Exchange of oceanographic data and products

11. The IOC had established a process to further develop its policy of "Full and open sharing of a wide spectrum of global international data sets for all ocean programmes is a fundamental objective.", in particular with regard to operational oceanographic data exchange, in the light of the advent of operational oceanography; this has been manifested through GOOS and JCOMM, as well as existing international policies and agreements such as Resolution 40 (Cg-XII).

12. With regard specifically to the exchange of oceanographic data, the following also needed to be considered:

(a) Difficulties in establishing the ownership and commercial value of data from the open ocean;

(b) An increased blurring between operational and non-operational oceanographic data and their exchange;

(c) The global importance of existing and developing ocean observing programmes, of which Argo is a good example.


Exchange of aeronautical data and products

13. AMDAR was a very cost-effective upper air data source and the current exchange of over 100,000 AMDAR observations per day through the GTS is very welcome. CBS was continuously assessing the availability of AMDAR data on the GTS. It is considered that AMDAR systems could be a complement to radiosonde stations; noting that the latter provide meteorological information at higher levels of the atmosphere not reached by AMDAR-fitted aircraft. The need to ensure that meteorological centres, in particular those running NWP models, have timely access to AMDAR data has been stressed in may forums.

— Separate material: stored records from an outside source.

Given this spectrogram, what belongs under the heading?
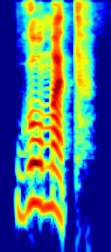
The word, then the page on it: गोमथ: Hindi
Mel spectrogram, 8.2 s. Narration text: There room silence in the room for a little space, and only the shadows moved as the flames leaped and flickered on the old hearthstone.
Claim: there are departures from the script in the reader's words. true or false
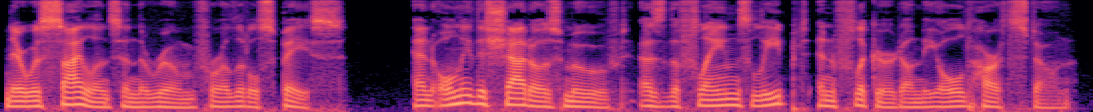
true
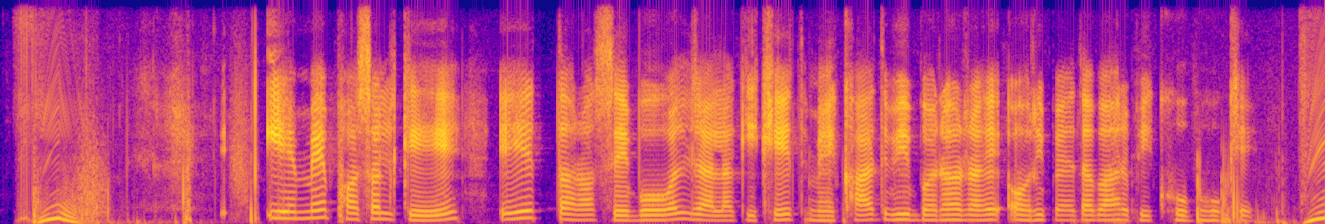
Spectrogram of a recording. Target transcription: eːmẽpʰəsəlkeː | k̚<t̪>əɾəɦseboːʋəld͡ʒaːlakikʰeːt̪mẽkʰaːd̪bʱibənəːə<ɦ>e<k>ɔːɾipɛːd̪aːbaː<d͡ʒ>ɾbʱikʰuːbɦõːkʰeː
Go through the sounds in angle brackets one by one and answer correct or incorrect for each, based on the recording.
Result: correct, correct, incorrect: ʔ, incorrect: none

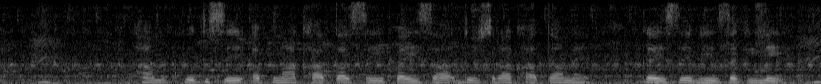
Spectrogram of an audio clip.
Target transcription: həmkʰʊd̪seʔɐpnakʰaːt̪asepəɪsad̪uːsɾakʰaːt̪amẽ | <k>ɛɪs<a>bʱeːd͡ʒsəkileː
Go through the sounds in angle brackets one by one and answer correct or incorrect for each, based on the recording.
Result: correct, incorrect: e

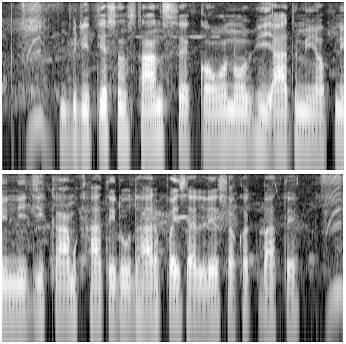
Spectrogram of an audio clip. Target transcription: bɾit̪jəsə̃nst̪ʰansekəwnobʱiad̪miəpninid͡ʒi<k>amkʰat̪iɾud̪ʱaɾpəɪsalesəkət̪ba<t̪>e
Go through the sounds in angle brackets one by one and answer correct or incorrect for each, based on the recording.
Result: correct, correct

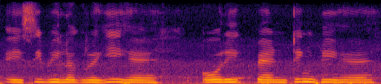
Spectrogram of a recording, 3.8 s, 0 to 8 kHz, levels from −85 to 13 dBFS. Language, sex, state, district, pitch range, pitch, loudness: Hindi, female, Uttar Pradesh, Saharanpur, 210-230 Hz, 220 Hz, -13 LUFS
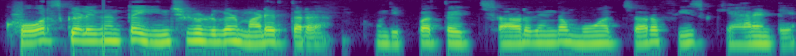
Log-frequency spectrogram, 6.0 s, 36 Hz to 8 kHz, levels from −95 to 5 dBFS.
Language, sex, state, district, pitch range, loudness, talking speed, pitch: Kannada, male, Karnataka, Shimoga, 130-155 Hz, -17 LUFS, 120 wpm, 135 Hz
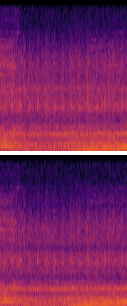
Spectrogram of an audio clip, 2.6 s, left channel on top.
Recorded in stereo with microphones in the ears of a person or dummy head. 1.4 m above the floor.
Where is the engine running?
20° left (ahead or behind), 0.8 m.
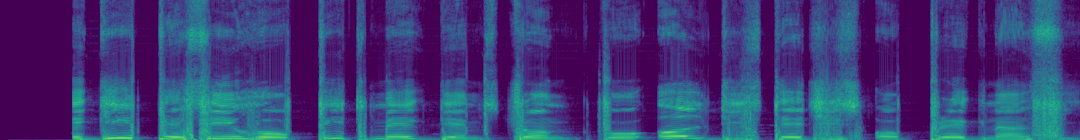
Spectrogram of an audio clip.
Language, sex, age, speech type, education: Nigerian Pidgin, male, 30-45, spontaneous, tertiary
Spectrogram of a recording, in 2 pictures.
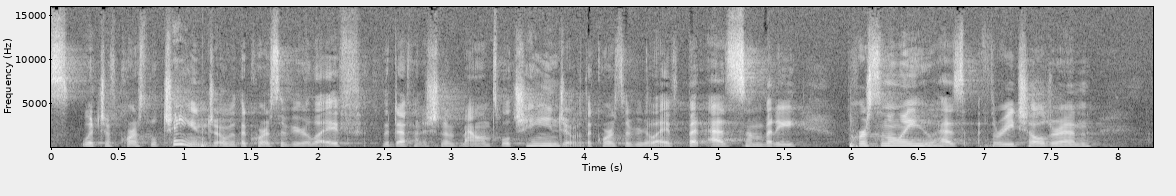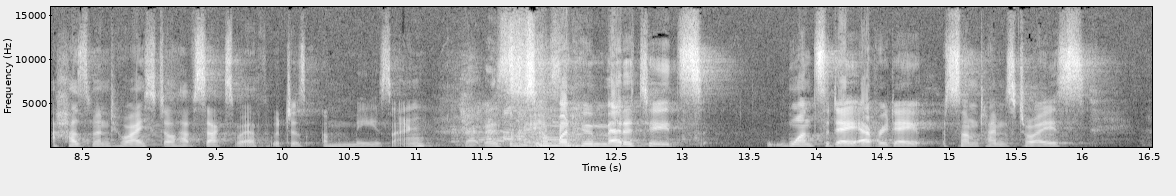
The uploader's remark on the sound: Taped LIVE at the 2019 Love Beauty Wellness Festival in Downtown LA.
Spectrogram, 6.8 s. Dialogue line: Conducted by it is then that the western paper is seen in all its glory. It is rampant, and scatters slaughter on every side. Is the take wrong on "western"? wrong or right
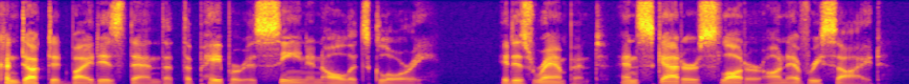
wrong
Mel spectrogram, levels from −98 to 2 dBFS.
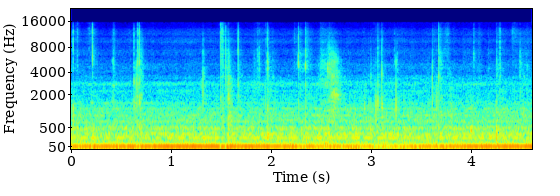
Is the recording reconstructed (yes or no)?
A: yes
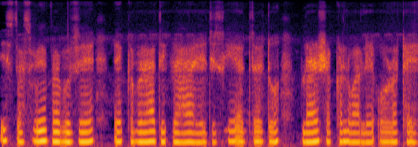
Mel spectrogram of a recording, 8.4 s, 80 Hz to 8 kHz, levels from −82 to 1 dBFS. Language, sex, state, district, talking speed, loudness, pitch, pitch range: Hindi, female, Arunachal Pradesh, Papum Pare, 120 wpm, -16 LUFS, 190 Hz, 185-195 Hz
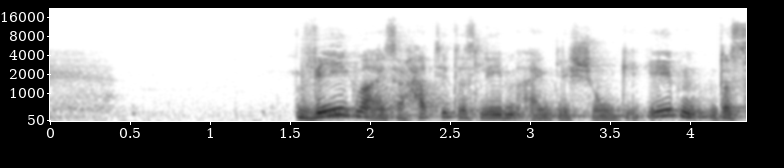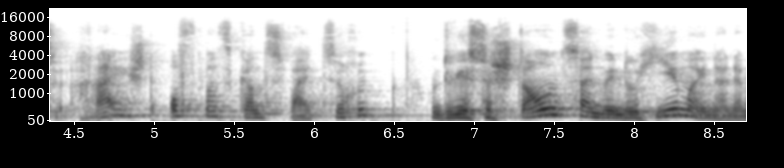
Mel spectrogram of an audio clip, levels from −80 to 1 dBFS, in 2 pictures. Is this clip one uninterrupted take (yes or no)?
yes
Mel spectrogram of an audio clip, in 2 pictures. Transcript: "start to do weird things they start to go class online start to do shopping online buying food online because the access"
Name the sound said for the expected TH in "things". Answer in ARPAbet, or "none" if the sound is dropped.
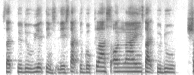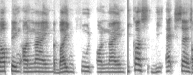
T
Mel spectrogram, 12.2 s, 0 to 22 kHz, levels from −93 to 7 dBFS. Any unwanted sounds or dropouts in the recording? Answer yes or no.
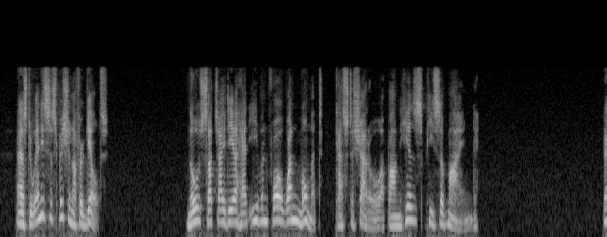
no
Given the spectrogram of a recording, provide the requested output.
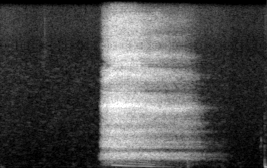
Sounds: Sigh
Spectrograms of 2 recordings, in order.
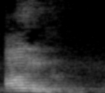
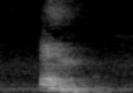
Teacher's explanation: इसमें जो है वायु जो है केवल नाक से निकलती है। जैसे अंग, अगर आप अंग बोलेंगे तो इसमें वायु नाक से निकलती है, मुख से नहीं निकलती। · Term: अनुस्वार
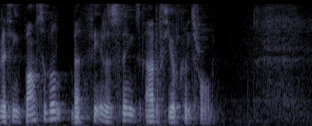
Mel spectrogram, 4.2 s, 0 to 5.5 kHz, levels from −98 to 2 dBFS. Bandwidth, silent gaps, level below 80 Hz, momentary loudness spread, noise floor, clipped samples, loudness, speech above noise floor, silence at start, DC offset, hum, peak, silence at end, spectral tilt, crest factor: 5.2 kHz; none; -80 dBFS; 20 LU; -74 dBFS; under 0.1%; -47 LUFS; 28 dB; 0 s; under 0.1%; none; -26 dBFS; 0.2 s; -5 dB/octave; 20 dB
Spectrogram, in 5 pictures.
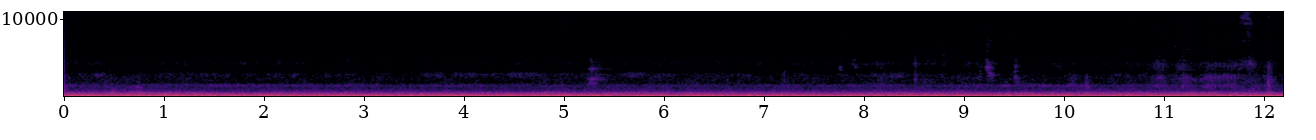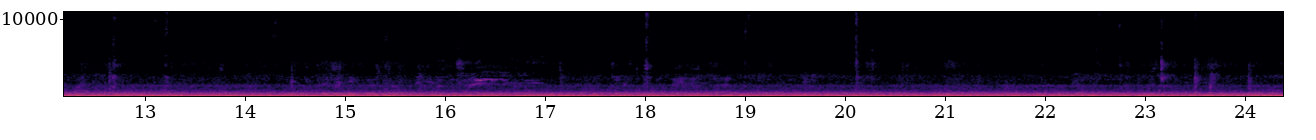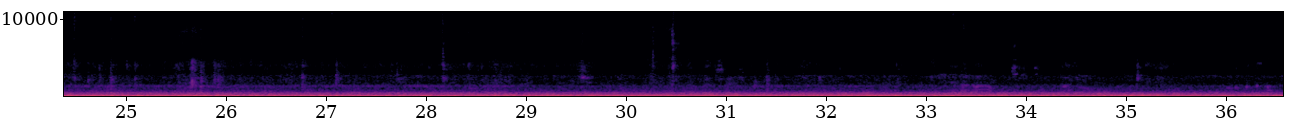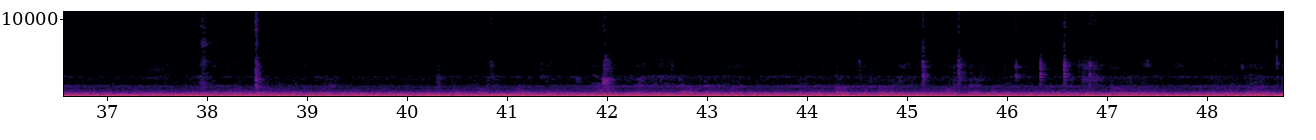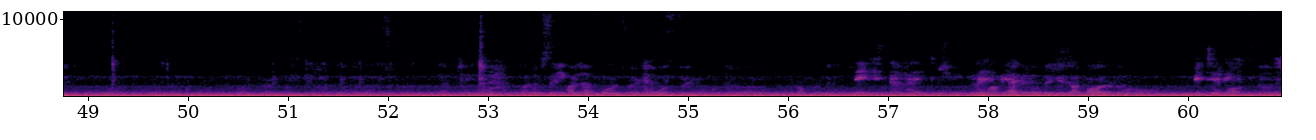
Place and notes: Hallbergmoos, Germany - S Bahn S8
S- Bahn, Line S8, In the compartment
6 May 2014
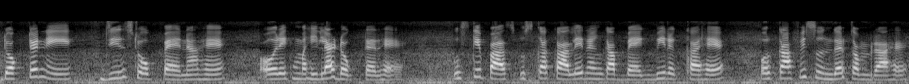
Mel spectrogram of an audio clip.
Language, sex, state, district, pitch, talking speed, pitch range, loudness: Hindi, female, Haryana, Jhajjar, 250 Hz, 170 wpm, 230-270 Hz, -16 LUFS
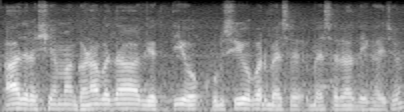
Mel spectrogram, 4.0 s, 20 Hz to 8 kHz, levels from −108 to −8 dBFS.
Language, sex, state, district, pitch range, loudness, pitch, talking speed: Gujarati, male, Gujarat, Gandhinagar, 105-120 Hz, -19 LUFS, 115 Hz, 165 wpm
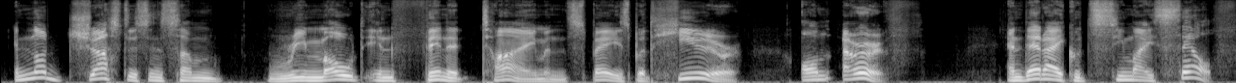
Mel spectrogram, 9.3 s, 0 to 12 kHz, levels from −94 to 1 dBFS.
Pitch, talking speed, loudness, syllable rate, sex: 135 Hz, 130 wpm, -18 LUFS, 3.9 syllables/s, male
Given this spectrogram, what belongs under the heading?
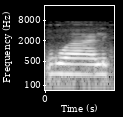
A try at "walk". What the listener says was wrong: Remember that the letter L doesn't sound walk and cycle.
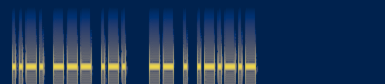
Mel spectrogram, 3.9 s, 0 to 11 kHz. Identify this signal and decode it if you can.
Morse code, heard as a keyed tone, about 34 wpm, 700 Hz. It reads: FOR ME.
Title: Sentences from Top 300 Words 35wpm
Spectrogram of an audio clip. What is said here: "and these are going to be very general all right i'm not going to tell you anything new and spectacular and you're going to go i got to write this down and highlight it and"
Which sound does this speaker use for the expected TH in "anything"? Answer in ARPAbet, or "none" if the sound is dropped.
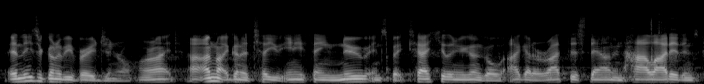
TH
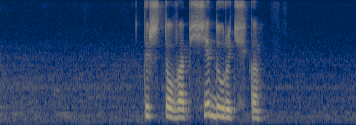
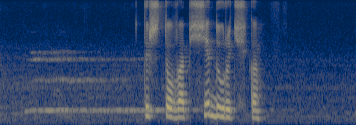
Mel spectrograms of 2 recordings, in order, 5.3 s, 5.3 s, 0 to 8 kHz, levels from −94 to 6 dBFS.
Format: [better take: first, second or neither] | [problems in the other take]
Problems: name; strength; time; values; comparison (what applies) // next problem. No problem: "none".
first | background sound (Alarm); 15 dB below the speech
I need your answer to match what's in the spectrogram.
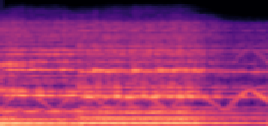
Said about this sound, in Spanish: El rumor de una alarma policíaca llega hasta ellos. Un auto se aproxima velozmente y se detiene frente a la puerta destrozada de la joyería.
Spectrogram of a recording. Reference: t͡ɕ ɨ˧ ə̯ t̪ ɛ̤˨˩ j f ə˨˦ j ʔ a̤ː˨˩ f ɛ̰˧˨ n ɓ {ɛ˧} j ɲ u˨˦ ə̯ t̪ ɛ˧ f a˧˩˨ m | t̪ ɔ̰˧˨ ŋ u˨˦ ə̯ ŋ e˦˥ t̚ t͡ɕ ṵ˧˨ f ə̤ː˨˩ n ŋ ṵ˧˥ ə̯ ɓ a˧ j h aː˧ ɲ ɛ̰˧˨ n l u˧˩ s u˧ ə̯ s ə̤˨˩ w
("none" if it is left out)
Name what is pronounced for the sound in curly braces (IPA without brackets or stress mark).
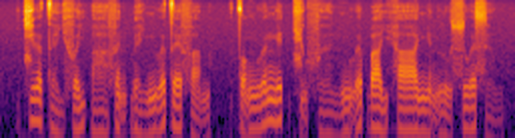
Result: ɛ̤˨˩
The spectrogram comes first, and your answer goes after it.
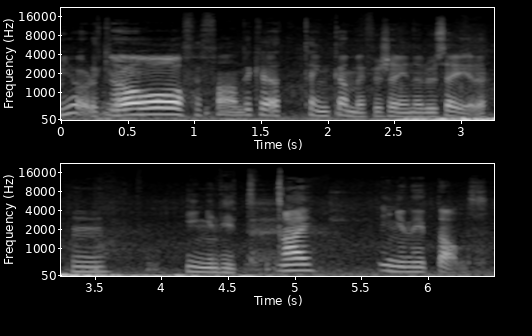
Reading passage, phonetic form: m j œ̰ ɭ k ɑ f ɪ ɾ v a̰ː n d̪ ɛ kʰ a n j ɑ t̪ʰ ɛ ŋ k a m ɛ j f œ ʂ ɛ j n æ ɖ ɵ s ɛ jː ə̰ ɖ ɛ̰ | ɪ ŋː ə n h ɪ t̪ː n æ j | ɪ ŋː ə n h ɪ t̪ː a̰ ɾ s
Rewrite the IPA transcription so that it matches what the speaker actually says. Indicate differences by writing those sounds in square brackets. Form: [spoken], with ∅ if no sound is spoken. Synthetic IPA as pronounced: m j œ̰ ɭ k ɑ f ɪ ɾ [f] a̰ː n d̪ ɛ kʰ a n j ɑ t̪ʰ ɛ ŋ k a m ɛ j f œ ʂ ɛ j n æ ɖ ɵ s ɛ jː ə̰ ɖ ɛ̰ | ɪ ŋː ə n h ɪ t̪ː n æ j | ɪ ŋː ə n h ɪ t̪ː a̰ [l] s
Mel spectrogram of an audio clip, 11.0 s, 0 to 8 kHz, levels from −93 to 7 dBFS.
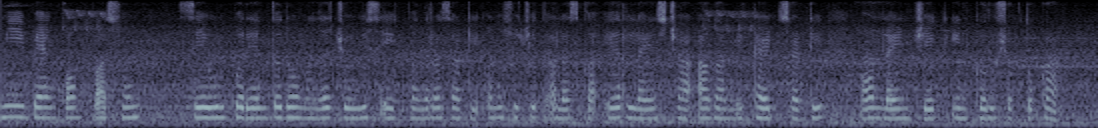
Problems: constant background noise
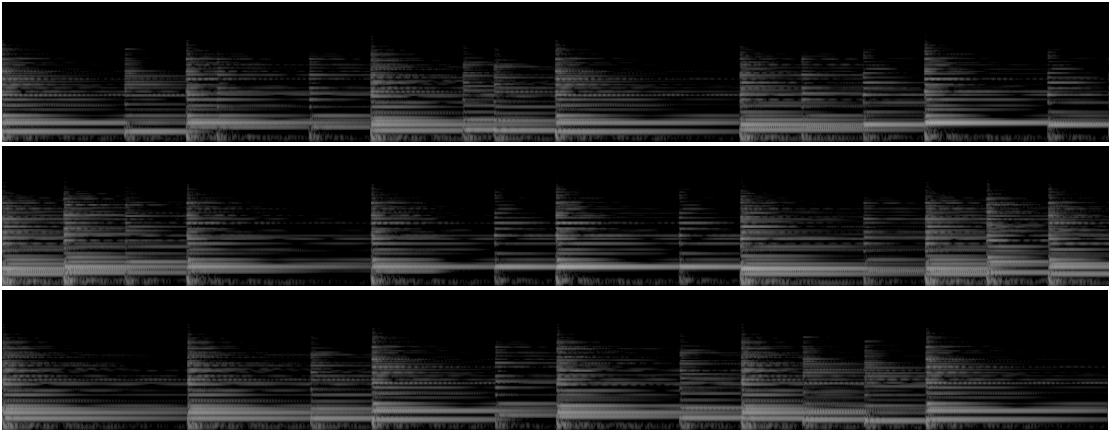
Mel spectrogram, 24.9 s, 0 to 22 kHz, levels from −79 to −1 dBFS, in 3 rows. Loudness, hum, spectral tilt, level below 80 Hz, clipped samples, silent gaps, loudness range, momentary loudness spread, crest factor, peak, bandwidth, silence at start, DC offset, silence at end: -40 LUFS; none; -5 dB/octave; -62 dBFS; under 0.1%; none; 4 LU; 10 LU; 16 dB; -22 dBFS; 9.8 kHz; 0 s; under 0.1%; 0 s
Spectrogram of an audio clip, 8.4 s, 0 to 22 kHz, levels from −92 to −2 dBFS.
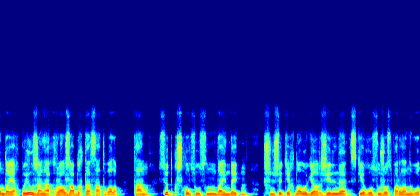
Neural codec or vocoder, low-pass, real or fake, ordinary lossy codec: none; 7.2 kHz; real; Opus, 32 kbps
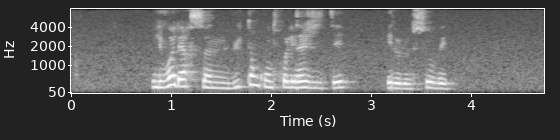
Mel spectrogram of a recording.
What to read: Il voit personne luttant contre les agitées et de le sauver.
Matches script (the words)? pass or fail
pass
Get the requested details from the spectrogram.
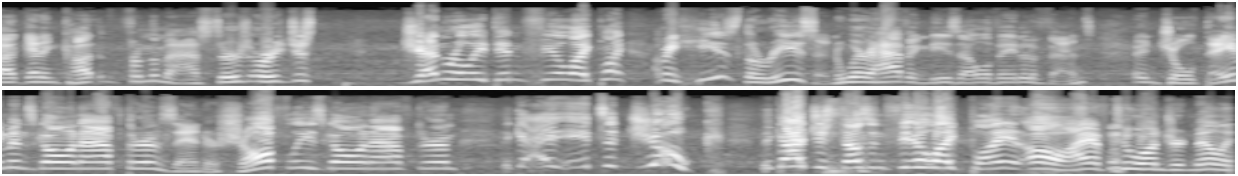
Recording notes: LIVE from Terry Thompson Chevrolet!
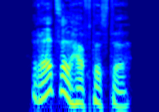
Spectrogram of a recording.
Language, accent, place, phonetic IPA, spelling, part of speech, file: German, Germany, Berlin, [ˈʁɛːt͡sl̩haftəstə], rätselhafteste, adjective, De-rätselhafteste.ogg
- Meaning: inflection of rätselhaft: 1. strong/mixed nominative/accusative feminine singular superlative degree 2. strong nominative/accusative plural superlative degree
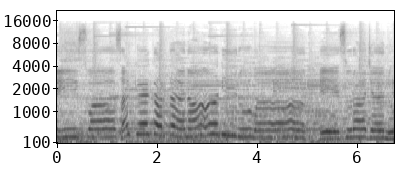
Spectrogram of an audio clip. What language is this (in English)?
Kannada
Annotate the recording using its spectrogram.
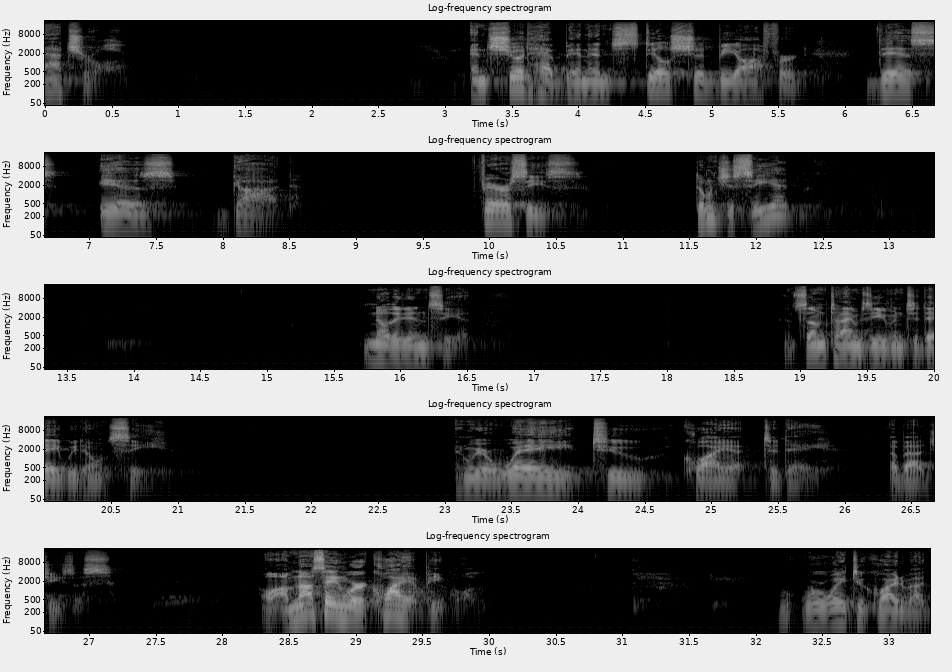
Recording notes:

14. Special attention should be given to the availability of AMDAR data over data sparse areas to improve the provision of meteorological services. The need to ensure the continuity of the AMDAR programme through the provision of adequate funding of AMDAR activities is highlighted, possibly as an area for technical cooperation. it was important to continue the cooperation between NMSs and airline companies in connection with AMDAR so that free and unrestricted exchange of AMDAR data is assured. In this connection, the collaboration of ICAO is important. Annex 4 to Resolution 40 (Cg-XII) indicated that aeronautical information generated specifically to serve the needs of aviation and controlled under the ICAO Convention was not included in the application of this Resolution. Cg-XIII drew the attention of ICAO upon the potential impact of ICAO aeronautical data distribution policy on all WMO activities and invited ICAO to participate in all efforts undertaken by WMO regarding this issue.


Other issues for consideration

15. There have been political, legal, economic, social, scientific and technological developments which have a bearing on the implementation of Resolution 40 (Cg-XII), and that these should be taken into account in any review of Resolution 40 (Cg-XII) and the consideration of relevant action in the future. These include globalization, alternative services delivery, commercialization, cost-recovery, and the Internet.

16. Issues of concerns expressed in connection with the implementation of Resolution 40 (Cg-XII), which transcended Resolution 40 (Cg-XII) include:

    1. The use of data from a country of origin by those from that country or elsewhere which may undermine the status of the NMS of that country;
    2. The increasing pressure for some NMSs to generate revenue from all sources which affect their consideration of how they implement the free and unrestricted exchange of data and products, including consideration of cost-recovery and commercialization;
    3. The originating NMS should share in benefits resulting from the use of its data and products.

16. In this connection, the WG may explore and express its views on ways and means of addressing the above issues that have impact on the Role and Operation of NMHSs.